Are we talking about the environment or the circumstances, in a broad or narrow sense? That is, are we referring to a concept akin to the context of situation [i.e. the immediate physical, spatial, temporal, social environment in which verbal exchanges take place (Kramsch, 2000: 25-26, 126)] – a narrow sense – or the context of culture [i.e. the members of a social group that has a broadly agreed set of common public goals and purposes in its use of language share a set of historical knowledge, beliefs, attitudes and values that that contribute to the meaning of their verbal exchanges (ibid.)] – a broader sense – as defined by Bronislaw Malinowski? I’m not suggesting that we should use these concepts and definitions (which have to do with language studies); I’m just pointing out that we should consider that each context has specific features that define it.
In other words, when we’re referring to the digital sphere or the digital world as a context, which are the features that define this digital context? Does this digital context include culture (a kind of context of culture)? Or does culture include the digital context? What is the role of the digital context? Is it a variable or a category of analysis? Both?
In La Importancia del Contexto, Diego Leal discusses how individual factors (e.g. an individual’s background and mindset) could affect – much more than we think about – what we do and think. He suggests that we should learn about ourselves through introspection and include these individual factors in what we call context. What do you think?
The following questions contain the highly vague and ambiguous term context.
The cognitive element

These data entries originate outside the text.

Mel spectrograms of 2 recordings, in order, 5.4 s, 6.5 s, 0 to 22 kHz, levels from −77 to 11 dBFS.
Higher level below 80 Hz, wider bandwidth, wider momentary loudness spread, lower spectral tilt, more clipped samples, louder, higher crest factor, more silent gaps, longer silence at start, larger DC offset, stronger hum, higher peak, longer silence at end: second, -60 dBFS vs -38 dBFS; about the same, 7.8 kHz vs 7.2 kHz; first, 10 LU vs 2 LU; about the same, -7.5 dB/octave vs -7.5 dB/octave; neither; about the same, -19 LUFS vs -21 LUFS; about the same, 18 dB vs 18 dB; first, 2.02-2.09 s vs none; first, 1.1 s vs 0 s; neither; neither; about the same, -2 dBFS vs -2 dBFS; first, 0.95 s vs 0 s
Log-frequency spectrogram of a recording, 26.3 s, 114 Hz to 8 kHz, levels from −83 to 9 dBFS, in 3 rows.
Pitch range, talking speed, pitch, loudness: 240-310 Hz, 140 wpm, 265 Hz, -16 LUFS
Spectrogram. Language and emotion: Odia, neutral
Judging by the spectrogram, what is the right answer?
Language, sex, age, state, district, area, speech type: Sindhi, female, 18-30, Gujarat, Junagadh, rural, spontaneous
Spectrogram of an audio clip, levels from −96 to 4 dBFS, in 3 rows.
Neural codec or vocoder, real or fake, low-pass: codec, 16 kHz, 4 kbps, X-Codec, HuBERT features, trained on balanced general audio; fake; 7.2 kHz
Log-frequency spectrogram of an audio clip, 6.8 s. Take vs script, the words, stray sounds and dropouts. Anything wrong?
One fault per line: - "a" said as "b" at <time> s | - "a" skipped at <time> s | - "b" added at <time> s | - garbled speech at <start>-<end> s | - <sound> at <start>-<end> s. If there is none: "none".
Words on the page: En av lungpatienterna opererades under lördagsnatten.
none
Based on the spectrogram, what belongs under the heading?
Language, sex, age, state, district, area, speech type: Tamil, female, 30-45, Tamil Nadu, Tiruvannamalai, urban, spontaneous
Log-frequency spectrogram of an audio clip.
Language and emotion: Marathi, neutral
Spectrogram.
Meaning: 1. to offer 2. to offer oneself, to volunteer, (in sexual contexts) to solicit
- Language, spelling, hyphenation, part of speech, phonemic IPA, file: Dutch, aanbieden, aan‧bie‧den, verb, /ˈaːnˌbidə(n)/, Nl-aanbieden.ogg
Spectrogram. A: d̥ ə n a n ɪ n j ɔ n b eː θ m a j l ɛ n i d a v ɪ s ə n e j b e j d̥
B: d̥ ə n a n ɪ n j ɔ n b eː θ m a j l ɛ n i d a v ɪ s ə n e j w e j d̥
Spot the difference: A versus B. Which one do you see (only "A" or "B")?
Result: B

As digital literacies develop, which cognitions (i.e. ideas, beliefs, values or emotional reactions) or social representations are at play in each context?
The constructive element
Which artefacts are considered valid in each context? By whom? Why?
The communicative element
To what extent communication technologies and devices are fairly distributed in each context? Who has open/free access to all of them? To what extent is the how-to knowledge accessible to everybody?
The confident element
What status is given to learning by making mistakes in each context? To what extent is this way of learning considered valid? Why? How is this way of learning validated? By whom?
The creative element
To what extent are creativity and its development taken into account in the curriculum of each context? To what extent is the learner allowed to push the boundaries?
The critical element
To what extent do teachers reflect upon their own decision-making procedures? To what extent are they encouraged to do so? How does their context (e.g. working conditions, available resources, hidden curriculum, school community ethos, interaction with authorities, peers and students, etc.) affect their practice?
The civic element
To what extent do educational policies encourage or sustain the emergence of opportunities to innovate?
Belshaw, D. A. J. (2011). What is 'digital literacy'? A Pragmatic Investigation. Durham theses, Durham University. Available at Durham E-Theses Online: http://etheses.dur.ac.uk/3446/ or doctoral thesis.
Chandler, D. (n.d.). Semiotics for Beginners. Available at: http://users.aber.ac.uk/dgc/Documents/S4B/semiotic.html
Kramsch, C. (2000). Language and Culture. Oxford: Oxford University Press.
Kress, G. & T. van Leeuwen (2006). Reading Images. The Grammar of Visual Design. 2nd edition. London: Routledge.
Labov, W. (1972). Language in the Inner City. Oxford: Basil Blackwell.
McCarthy, M. (1997). Discourse Analysis for Language Teachers. Cambridge: Cambridge University Press.
Toolan, M. (2009). Language in Literature. An Introduction to Stylistics. London: Hodder Education.